By Dan Lafontaine, U.S. Army Research, Development and Engineering CommandJune 10, 2013
ABERDEEN PROVING GROUND, Md. (June 11, 2013) -- Recognizing the signs of potential gang activity is essential to ensuring military personnel and facilities remain safe, U.S. Army officials said.
Cpl. Joe Pompilii of the Maryland State Police briefed the U.S. Army Research, Development and Engineering Command's protection committee June 6 on gang activity.
Chuck Banfi of RDECOM's protection office encourages all employees to learn how to identify the indicators of gang activity at work or home.
"No segment of our society or location, including military installations, is exempt from the presence or influence of gangs," Banfi said. "Considering that the majority of our workforce lives off post in the surrounding areas, it is important that they know what threats are in their communities."
Pompilii discussed the gang presence in Aberdeen and Edgewood, as well as large cities on the East and West coasts. Banfi said that while the MSP has not detected gangs on APG, it is important to stay vigilant and report suspicious activity.
"Gang members are encouraged to join the military and law enforcement agencies to acquire tactical knowledge that they can then share with their gang members back home," Banfi said. "That does not mean or imply that there is a gang presence on APG.
"However, if there are gang members frequenting the installation, knowing how to identify them and reporting their presence and activity will assist the MSP and Army law enforcement."
Banfi said the protection of RDECOM personnel and assets from threats is crucial to the command's mission. RDECOM's protection program encompasses antiterrorism, force protection and emergency management.
For more information on the RDECOM protection program, contact Banfi at (410) 306-2312 or firstname.lastname@example.org.
RDECOM is a major subordinate command of the U.S. Army Materiel Command. AMC is the Army's premier provider of materiel readiness -- technology, acquisition support, materiel development, logistics power projection, and sustainment -- to the total force, across the spectrum of joint military operations.
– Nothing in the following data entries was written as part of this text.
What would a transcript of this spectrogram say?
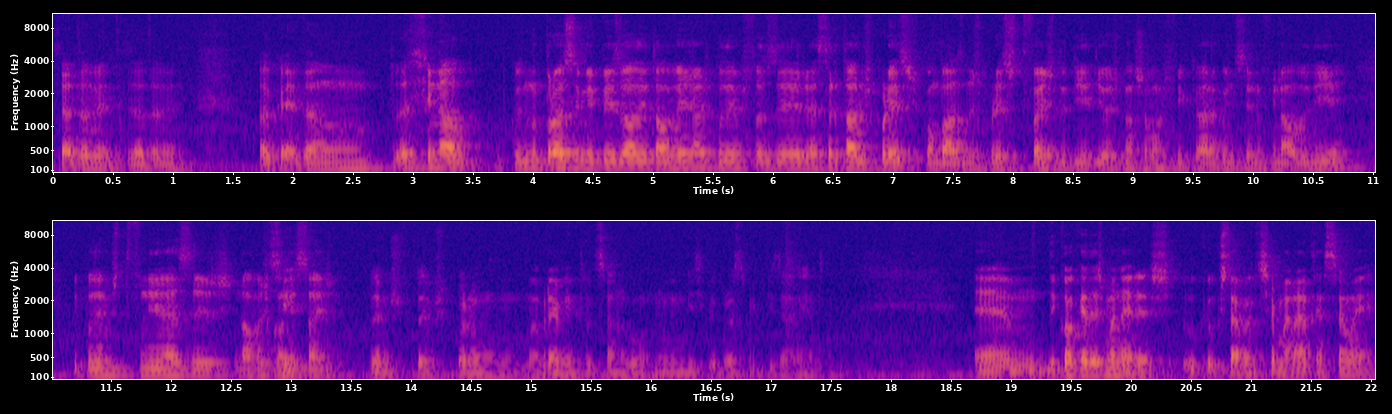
Exatamente, exatamente. Ok, então, afinal, no próximo episódio, talvez nós podemos fazer acertar os preços, com base nos preços de fecho do dia de hoje que nós só vamos ficar a conhecer no final do dia e podemos definir essas novas Sim, condições. Podemos, podemos pôr um, uma breve introdução no, no início do próximo episódio. Então. Um, de qualquer das maneiras, o que eu gostava de chamar a atenção é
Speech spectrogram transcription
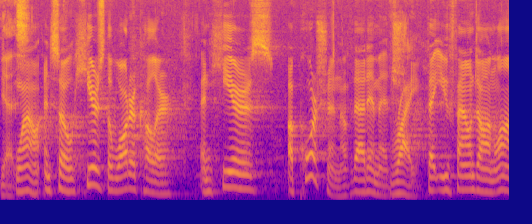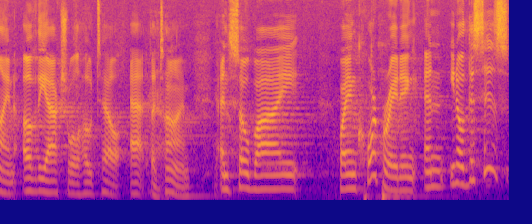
Yes. Wow. And so here's the watercolor, and here's a portion of that image Right. that you found online of the actual hotel at the time. And so by by incorporating and you know this is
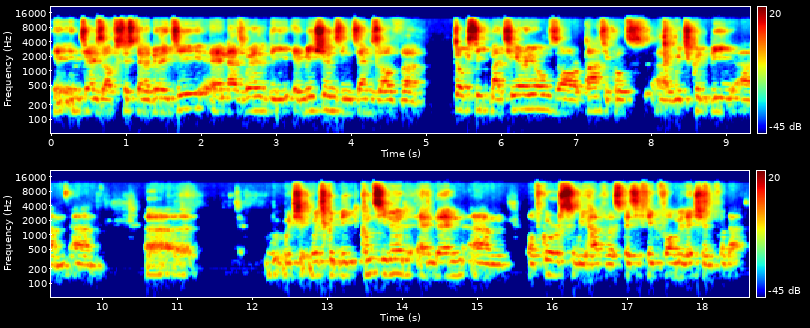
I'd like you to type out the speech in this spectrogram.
in terms of sustainability, and as well the emissions in terms of uh, toxic materials or particles, uh, which could be um, um, uh, which which could be considered, and then um, of course we have a specific formulation for that.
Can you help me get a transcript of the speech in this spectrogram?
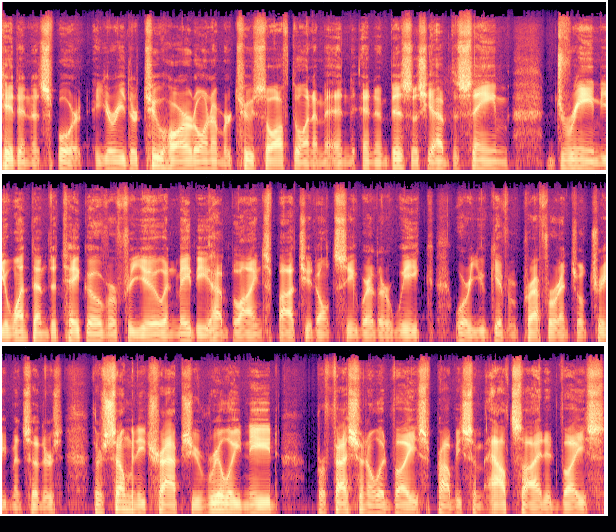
kid in a sport. You're either too hard on them or too soft on them. And, and in business, you have the same dream. You want them to take over for you, and maybe you have blind spots. You don't see where they're weak, or you give them preferential treatment. So there's there's so many traps. You really need professional advice, probably some outside advice,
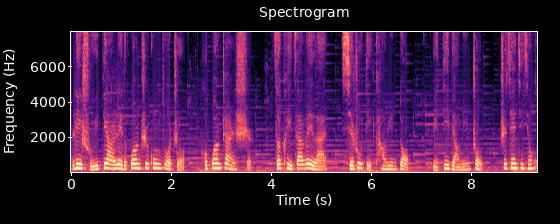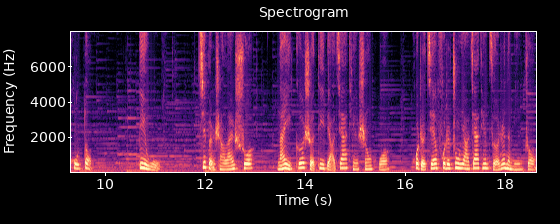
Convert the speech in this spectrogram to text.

If a Soldier shoots it, drives it, flies it, wears it, eats it or communicates with it, AMC provides it.